dsquery computer -name "CTS004895" |dsget computer -memberof -expand

 

How to Check Groups Memberships from the Group Perspective

Of course, I just can’t leave it there.  What if you want to approach it from the other direction?  For instance, if you have a group name (or a prefix if you have a naming convention), and you want to get a membership list of that group?  It’s still doable.  And while I’m at it, I thought I’d sprinkle in a little bit of PowerShell, and still use dsquery to get the job done, as in the following example:

$StartingContext = "OU=Groups,OU=Location,DC=Coretek,DC=local"
$GroupPrefix = "CTS FH "
$GroupList = dsquery * $StartingContext -limit 9000 -filter "(&(objectClass=Group)(name=$GroupPrefix*))" -attr samAccountName,member
$GroupList

…and this works, but… unfortunately, the output is horrible because the dsquery output is ugly.  But, if you happen to already have a list of group names (as in my example groupList.txt below), you could do something like in this example:

$GroupList = Get-Content .groupList.txt
$StartingContext = "OU=Groups,OU=Location,DC=Coretek,DC=local"
foreach ($GroupItem in $GroupList)
{
  write ""
  write "Group is $GroupItem"
  dsquery * $StartingContext -limit 9000 -filter "(&(objectClass=Group)(samAccountName=$GroupItem))" | dsget group -members
}

…and while it’s basically the same dsquery as in the snippet above, the output is much nicer — since we are piping it into dsget, which makes for a much prettier report. 

Now… perhaps my favorite of all, we can do pretty much the same procedure as the previous command, but this time all in PowerShell, and using the Get-AdGroup command (remember to import the ActiveDirectory module!):

$GroupPrefix = "CTS FH "
$MemberList = Get-ADGroup -ldapFilter "(&(objectClass=Group)(name=$GroupPrefix*))" -Properties Members
foreach ($MemberItem in $MemberList)
{
  write ""
  write "Membership for: $MemberItem"
  $MemberItem.Members
}
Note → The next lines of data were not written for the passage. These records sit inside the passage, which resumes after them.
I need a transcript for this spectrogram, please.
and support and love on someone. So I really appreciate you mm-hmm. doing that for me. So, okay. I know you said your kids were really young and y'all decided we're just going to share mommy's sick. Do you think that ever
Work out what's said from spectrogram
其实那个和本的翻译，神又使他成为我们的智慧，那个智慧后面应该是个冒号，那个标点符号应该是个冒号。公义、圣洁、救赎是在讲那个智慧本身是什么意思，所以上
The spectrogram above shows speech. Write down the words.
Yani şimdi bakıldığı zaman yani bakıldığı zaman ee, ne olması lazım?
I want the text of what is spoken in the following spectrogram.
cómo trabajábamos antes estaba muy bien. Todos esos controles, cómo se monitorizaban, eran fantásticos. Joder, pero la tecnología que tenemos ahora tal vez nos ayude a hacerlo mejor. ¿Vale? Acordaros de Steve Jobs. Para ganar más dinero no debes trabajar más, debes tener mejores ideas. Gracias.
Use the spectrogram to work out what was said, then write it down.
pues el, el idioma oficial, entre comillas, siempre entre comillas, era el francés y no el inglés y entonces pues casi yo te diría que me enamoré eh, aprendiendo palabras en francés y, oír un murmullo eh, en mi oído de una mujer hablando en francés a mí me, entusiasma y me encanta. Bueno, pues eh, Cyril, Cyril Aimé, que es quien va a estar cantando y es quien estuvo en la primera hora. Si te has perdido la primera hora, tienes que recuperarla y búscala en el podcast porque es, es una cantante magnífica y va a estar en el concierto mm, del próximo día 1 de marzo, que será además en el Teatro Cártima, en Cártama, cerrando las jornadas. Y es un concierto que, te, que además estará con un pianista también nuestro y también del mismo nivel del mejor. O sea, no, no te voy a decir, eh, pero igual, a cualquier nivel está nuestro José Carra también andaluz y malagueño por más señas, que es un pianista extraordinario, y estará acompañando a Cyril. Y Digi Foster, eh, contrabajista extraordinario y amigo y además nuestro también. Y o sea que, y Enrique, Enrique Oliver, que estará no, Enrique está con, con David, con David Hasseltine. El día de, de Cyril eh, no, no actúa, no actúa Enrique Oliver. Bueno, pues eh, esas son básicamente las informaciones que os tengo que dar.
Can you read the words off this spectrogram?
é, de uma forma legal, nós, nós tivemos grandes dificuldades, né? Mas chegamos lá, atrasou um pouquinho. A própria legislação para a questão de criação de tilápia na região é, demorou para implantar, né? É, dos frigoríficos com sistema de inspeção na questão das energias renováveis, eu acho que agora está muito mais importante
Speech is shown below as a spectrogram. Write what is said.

And that’s it!  You should have a list of group members for the correlating groups. 

So as usual, we have a couple ways to do a few different things.  Have fun with it!